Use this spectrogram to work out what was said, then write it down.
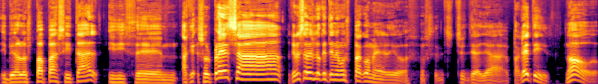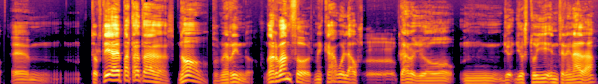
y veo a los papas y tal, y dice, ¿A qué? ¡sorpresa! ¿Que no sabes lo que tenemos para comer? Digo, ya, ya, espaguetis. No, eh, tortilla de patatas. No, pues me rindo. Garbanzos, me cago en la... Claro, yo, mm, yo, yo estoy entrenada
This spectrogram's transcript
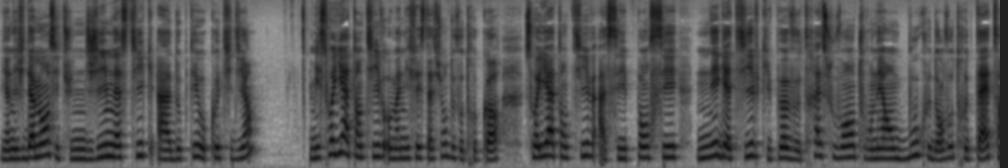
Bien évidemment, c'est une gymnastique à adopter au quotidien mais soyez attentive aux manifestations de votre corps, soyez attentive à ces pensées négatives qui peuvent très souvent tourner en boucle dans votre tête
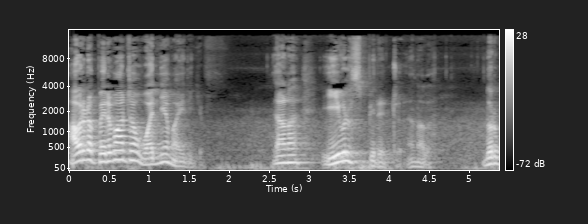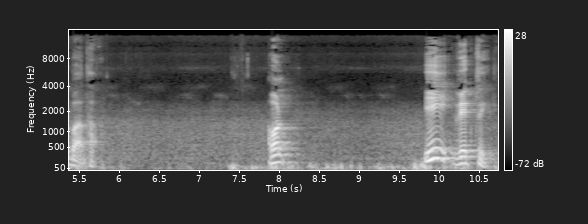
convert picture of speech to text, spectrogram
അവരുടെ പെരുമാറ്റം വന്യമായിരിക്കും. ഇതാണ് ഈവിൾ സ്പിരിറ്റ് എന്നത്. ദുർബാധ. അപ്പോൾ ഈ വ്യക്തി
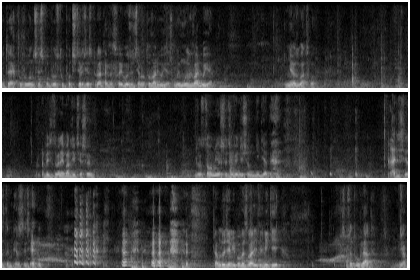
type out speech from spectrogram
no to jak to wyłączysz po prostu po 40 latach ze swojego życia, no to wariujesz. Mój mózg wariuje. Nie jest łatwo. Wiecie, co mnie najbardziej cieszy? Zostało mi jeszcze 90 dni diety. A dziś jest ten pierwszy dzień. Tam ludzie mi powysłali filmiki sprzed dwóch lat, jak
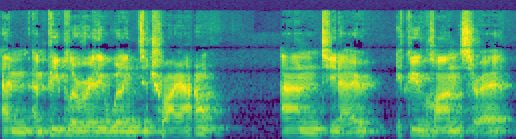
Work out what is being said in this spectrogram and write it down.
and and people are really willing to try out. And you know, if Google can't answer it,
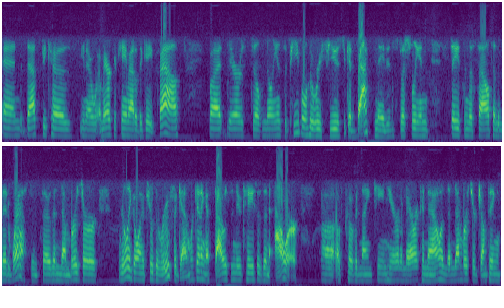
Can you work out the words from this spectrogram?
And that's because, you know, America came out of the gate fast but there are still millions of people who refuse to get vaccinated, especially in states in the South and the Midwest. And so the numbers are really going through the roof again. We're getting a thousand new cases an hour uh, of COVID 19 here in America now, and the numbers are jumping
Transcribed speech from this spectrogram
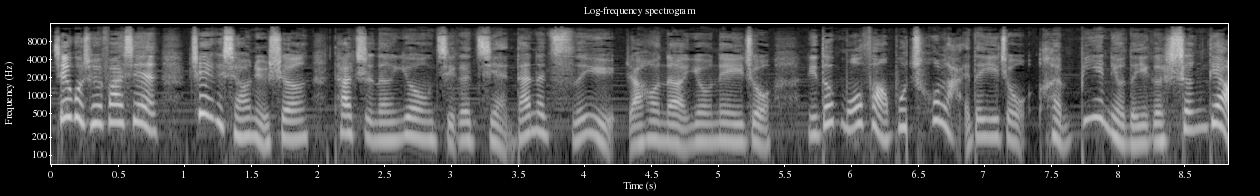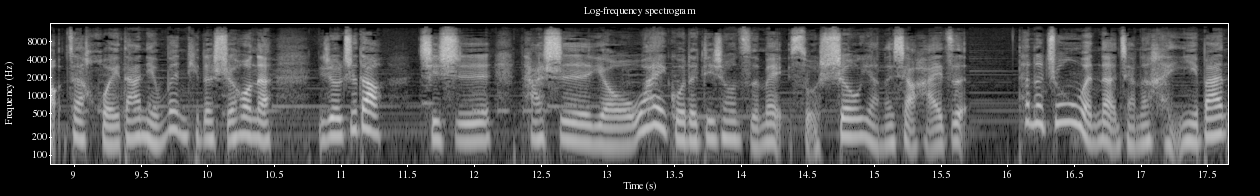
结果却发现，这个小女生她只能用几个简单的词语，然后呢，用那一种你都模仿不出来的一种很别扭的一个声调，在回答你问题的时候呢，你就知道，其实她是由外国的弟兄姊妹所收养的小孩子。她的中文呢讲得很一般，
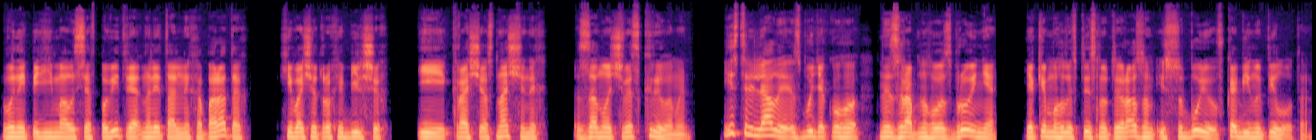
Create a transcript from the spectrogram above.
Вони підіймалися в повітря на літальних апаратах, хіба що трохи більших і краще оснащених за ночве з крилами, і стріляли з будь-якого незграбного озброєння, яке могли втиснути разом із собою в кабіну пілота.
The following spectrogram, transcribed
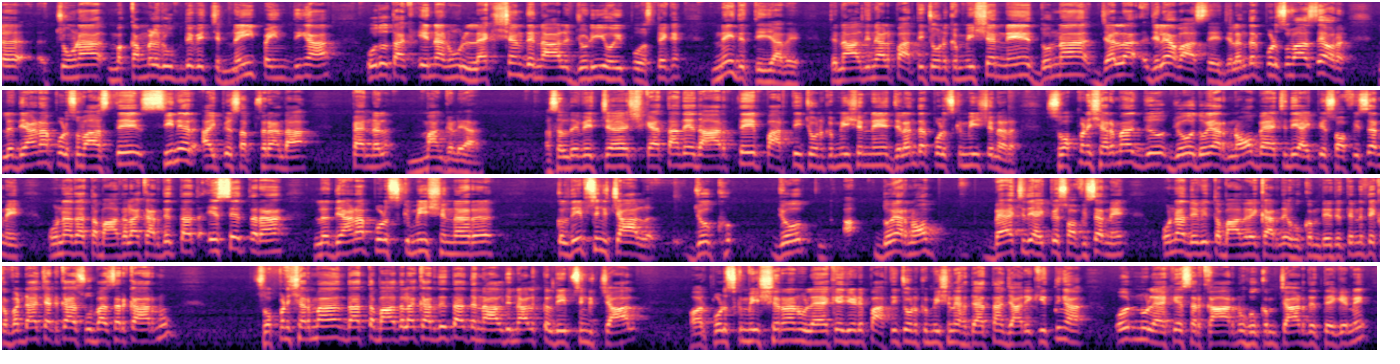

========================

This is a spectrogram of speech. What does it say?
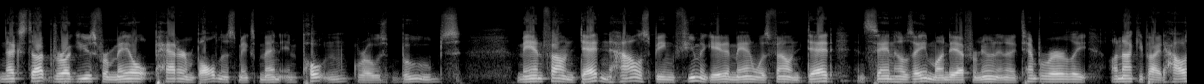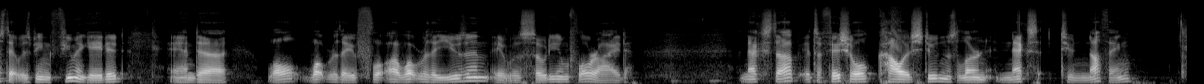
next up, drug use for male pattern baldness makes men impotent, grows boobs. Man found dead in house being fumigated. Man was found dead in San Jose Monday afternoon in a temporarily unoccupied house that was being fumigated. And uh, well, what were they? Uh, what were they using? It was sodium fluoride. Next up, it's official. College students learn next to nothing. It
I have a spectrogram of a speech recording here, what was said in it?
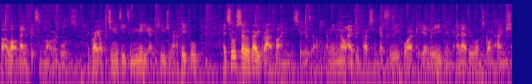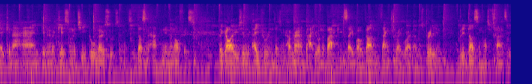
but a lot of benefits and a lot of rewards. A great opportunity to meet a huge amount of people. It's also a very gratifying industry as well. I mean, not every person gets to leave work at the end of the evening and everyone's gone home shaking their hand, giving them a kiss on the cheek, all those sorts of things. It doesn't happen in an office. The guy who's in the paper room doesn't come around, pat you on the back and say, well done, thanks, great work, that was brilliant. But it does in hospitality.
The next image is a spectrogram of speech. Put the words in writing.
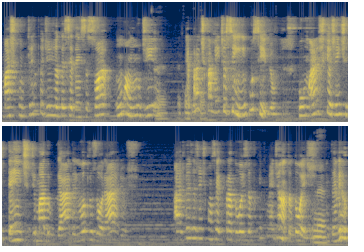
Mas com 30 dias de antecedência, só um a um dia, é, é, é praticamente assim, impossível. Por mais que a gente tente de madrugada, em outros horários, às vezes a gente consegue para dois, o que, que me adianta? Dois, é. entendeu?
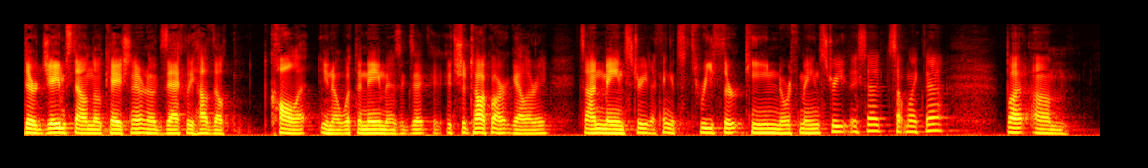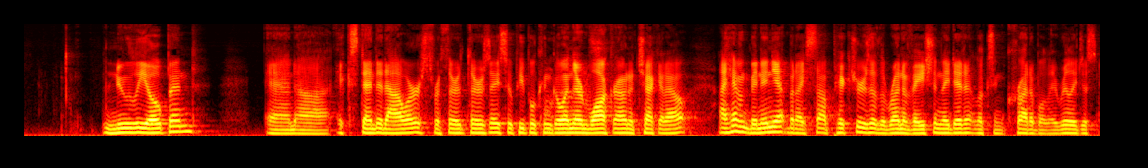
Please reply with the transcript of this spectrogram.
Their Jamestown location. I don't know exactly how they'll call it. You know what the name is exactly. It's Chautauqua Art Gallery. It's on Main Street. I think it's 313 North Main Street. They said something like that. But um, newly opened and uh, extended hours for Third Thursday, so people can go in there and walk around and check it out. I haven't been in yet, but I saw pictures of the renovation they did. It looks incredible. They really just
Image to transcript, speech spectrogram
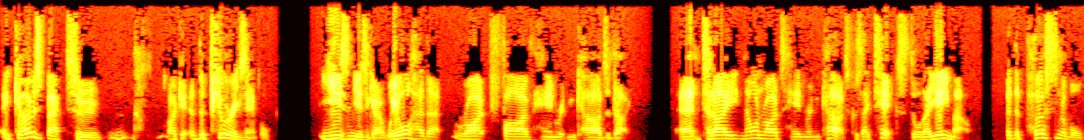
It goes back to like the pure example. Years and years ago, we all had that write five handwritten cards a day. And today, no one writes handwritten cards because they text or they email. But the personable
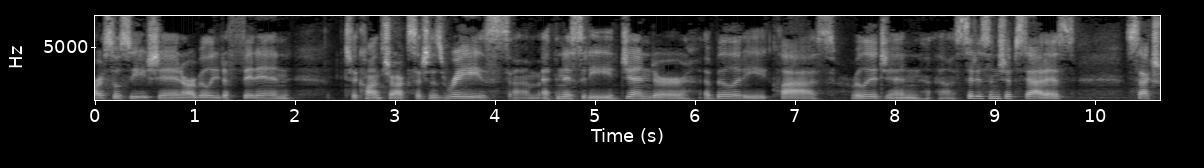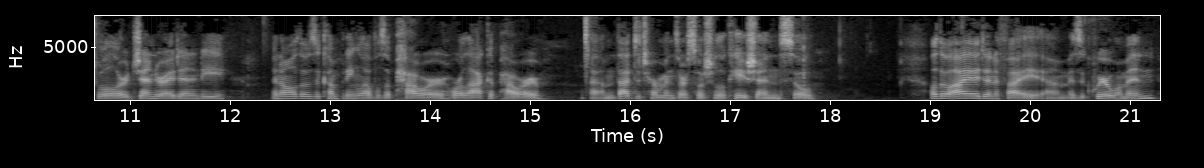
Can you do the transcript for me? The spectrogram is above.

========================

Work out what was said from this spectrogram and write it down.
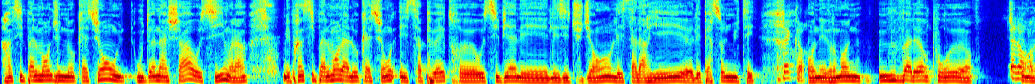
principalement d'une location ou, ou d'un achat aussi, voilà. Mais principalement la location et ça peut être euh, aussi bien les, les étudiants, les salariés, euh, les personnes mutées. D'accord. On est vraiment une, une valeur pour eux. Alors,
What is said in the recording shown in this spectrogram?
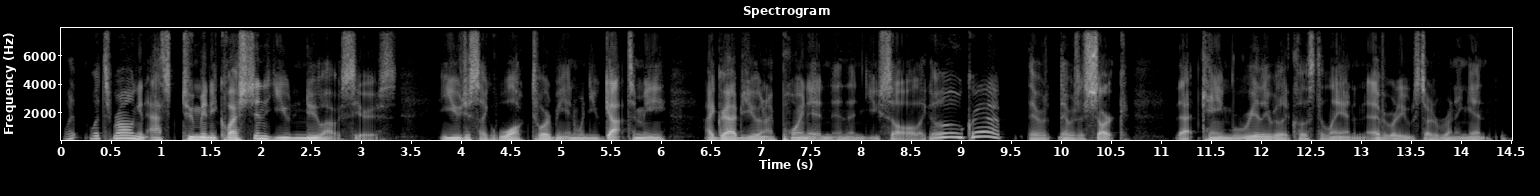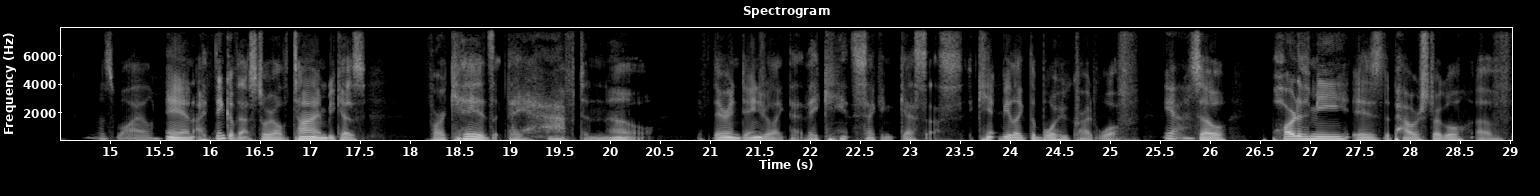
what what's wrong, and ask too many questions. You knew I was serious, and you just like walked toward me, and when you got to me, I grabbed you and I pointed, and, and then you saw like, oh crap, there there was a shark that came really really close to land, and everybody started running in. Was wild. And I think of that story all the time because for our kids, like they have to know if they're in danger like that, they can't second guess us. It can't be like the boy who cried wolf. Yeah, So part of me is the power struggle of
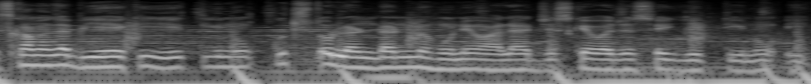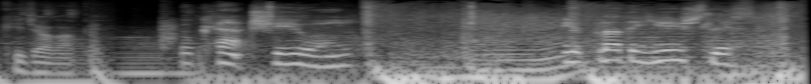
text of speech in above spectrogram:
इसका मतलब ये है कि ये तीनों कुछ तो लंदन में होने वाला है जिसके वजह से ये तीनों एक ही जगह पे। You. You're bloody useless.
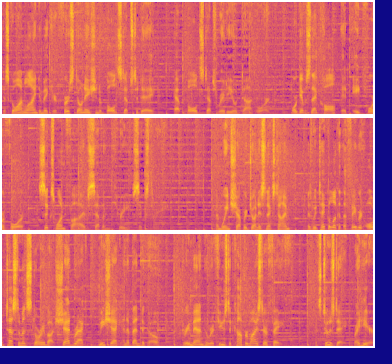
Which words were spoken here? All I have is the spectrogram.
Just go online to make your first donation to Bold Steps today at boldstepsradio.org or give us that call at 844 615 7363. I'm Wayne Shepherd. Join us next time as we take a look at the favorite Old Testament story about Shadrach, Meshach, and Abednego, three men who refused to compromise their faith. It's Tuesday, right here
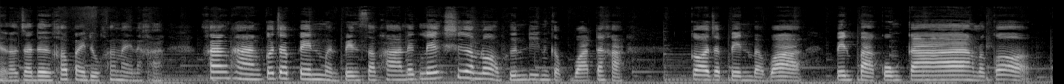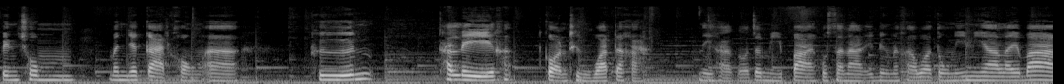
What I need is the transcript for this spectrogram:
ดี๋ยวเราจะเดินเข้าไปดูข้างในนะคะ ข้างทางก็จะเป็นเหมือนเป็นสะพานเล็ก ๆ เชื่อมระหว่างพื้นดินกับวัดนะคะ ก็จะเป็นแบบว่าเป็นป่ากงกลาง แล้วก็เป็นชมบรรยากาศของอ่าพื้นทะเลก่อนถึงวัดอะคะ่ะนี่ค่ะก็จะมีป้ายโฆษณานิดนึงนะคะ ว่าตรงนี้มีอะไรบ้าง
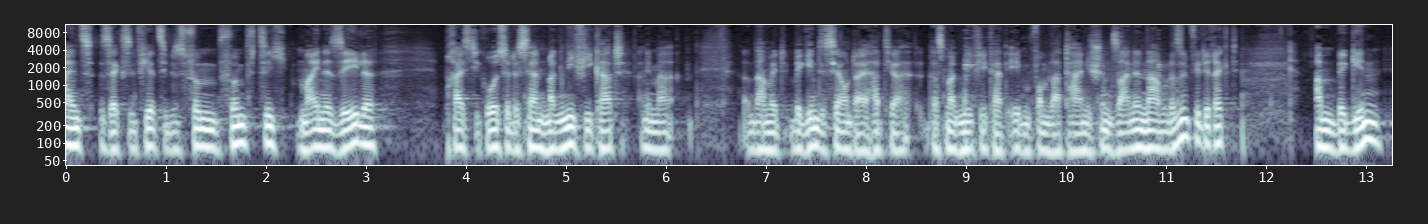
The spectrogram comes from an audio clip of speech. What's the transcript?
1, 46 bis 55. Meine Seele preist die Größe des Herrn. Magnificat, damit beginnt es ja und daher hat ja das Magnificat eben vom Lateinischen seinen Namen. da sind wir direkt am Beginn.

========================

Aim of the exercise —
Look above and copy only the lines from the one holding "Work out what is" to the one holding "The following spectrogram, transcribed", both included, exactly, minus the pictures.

Result —
Work out what is being said in this spectrogram and write it down.
and and people are really willing to try out. And you know, if Google can't answer it,
Can you work out the words from this spectrogram?
And that's because, you know, America came out of the gate fast but there are still millions of people who refuse to get vaccinated, especially in states in the South and the Midwest. And so the numbers are really going through the roof again. We're getting a thousand new cases an hour uh, of COVID 19 here in America now, and the numbers are jumping
Transcribed speech from this spectrogram
结果却发现，这个小女生她只能用几个简单的词语，然后呢，用那一种你都模仿不出来的一种很别扭的一个声调，在回答你问题的时候呢，你就知道，其实她是由外国的弟兄姊妹所收养的小孩子。她的中文呢讲得很一般，
Create a transcript from the spectrogram above.
Вони підіймалися в повітря на літальних апаратах, хіба що трохи більших і краще оснащених за ночве з крилами, і стріляли з будь-якого незграбного озброєння, яке могли втиснути разом із собою в кабіну пілота.
The following spectrogram, transcribed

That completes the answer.